AVINASH BHAGWAT and YUSUKE ONITSUKA

A number of nonindustrial countries experienced balance of payments difficulties in the 1960s, resulting from overvalued currencies. To cope with these difficulties, they devalued their currencies and adopted policies to support the exchange rate changes by, inter alia, restraining demand so as to facilitate the transfer of resources to the external sector. Also other nonindustrial countries devalued their currencies following the devaluations of the United Kingdom in 1967 and France in 1969, mainly to avoid an appreciation of their currencies against their major trade partner’s currency. Many of these countries had historical, economic, and financial ties with the United Kingdom and France.

Shahid Javed Burki and T. J. Goering

Rising populations and inadequate progress in agricultural and rural development in the low-income countries will lead to enormous food deficits by the year 1985, unless corrective measures are taken soon. The authors of this article assess, on the basis of an analysis carried out in the World Bank, the impending food problems of these countries, and offer a strategy that they feel could counter this trend over the next several years.
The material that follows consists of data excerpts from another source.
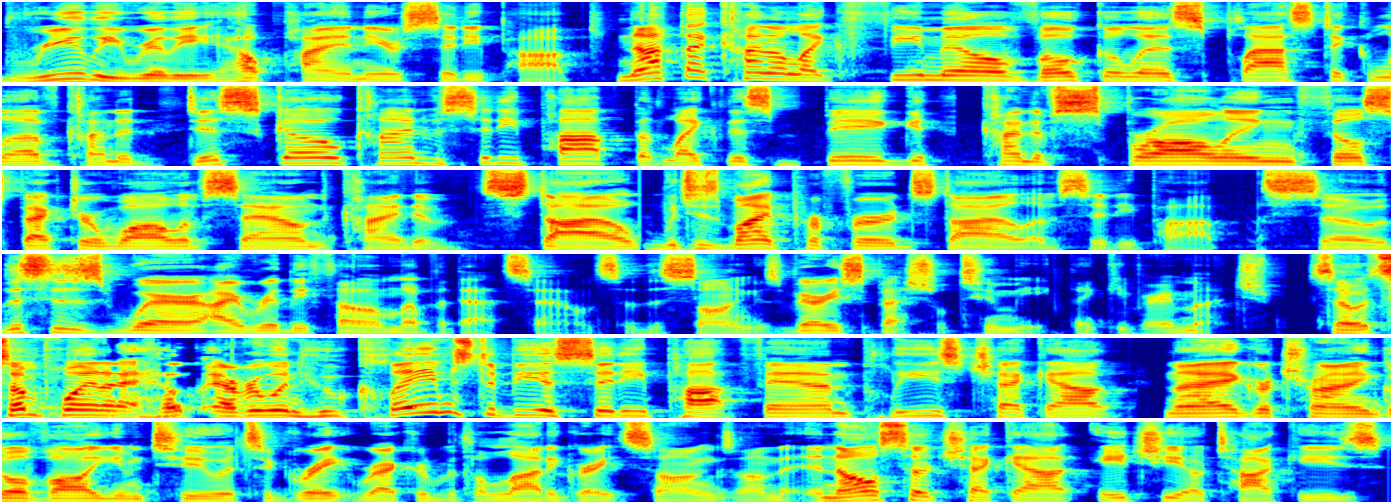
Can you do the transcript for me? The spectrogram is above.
really, really helped pioneer city pop. Not that kind of like female vocalist, plastic love kind of disco kind of city pop, but like this big kind of sprawling Phil Spector wall of sound kind of style, which is my preferred style of city pop. So this is where I really fell in love with that sound. So this song is very special to me. Thank you very much. So at some point, I hope everyone who claims to be a city pop fan, please check out Niagara Triangle Volume 2. It's a great record with a lot of great songs on it. And also check out Eiichi Otaki's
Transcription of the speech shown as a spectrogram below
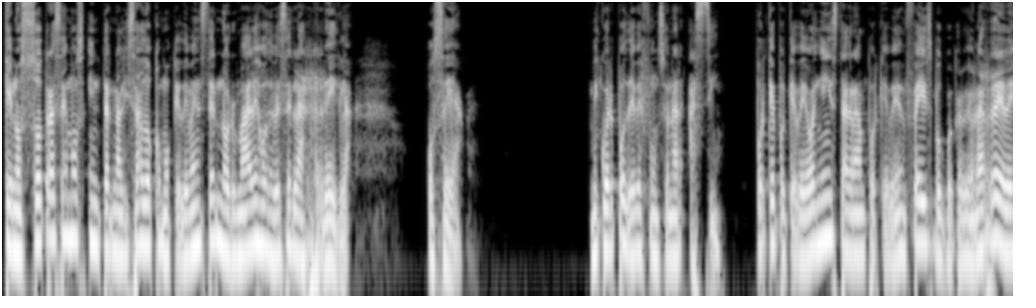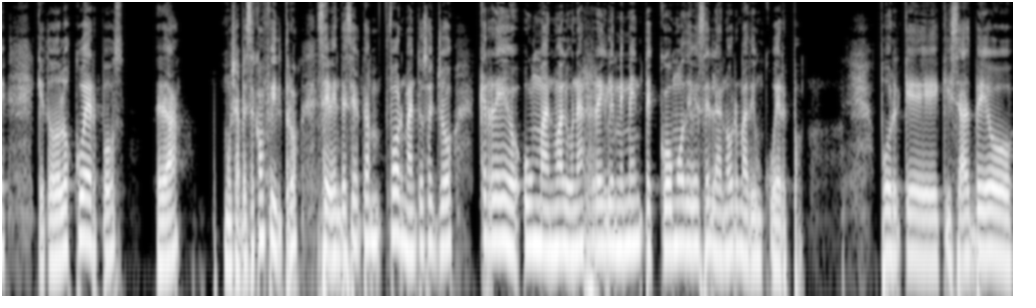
que nosotras hemos internalizado como que deben ser normales o debe ser la regla. O sea, mi cuerpo debe funcionar así. ¿Por qué? Porque veo en Instagram, porque veo en Facebook, porque veo en las redes que todos los cuerpos, ¿verdad? Muchas veces con filtro, se ven de cierta forma. Entonces yo creo un manual, una regla en mi mente, cómo debe ser la norma de un cuerpo porque quizás veo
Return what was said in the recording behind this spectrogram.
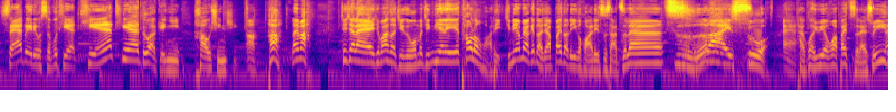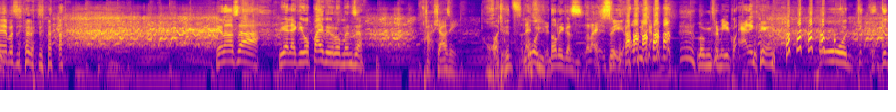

International Monetary Fund
In recent years, the IMF has released a growing number of reports and other documents covering economic and financial developments and trends in member countries. Each report, prepared by a staff team after discussions with government officials, is published at the option of the member country.
International Monetary Fund
In recent years, the IMF has released a growing number of reports and other documents covering economic and financial developments and trends in member countries. Each report, prepared by a staff team after discussions with government officials, is published at the option of the member country.
International Monetary Fund
The note provides statistical data on gross domestic product, supply and use of resources, consumer price index, cotton production, cost structure of cotton processing and marketing, government revenue, economic classification of central government expenditure, public investment program, and monetary survey of Chad. The summary accounts of the central bank, balance sheet of commercial banks, balance of payments, foreign trade indices, exchange rates, and other related economic indices of Chad along with indicators of fiscal balance, external balance, and external public debt of CEMAC have been given.
International Monetary Fund
In this study, the following statistical data are presented: GDP at current prices, agricultural production, cotton production and producer prices, production and exports of forestry products, electricity price structure, consumption of oil products, consumer price index, wholesale price index, central government operations and revenue, interest rate structure, monetary survey, supply and use of resources at current prices, producer prices of major agricultural commodities, costs and prices in the cotton sector, livestock population and slaughtering, industrial production index, composition of exports, and so on.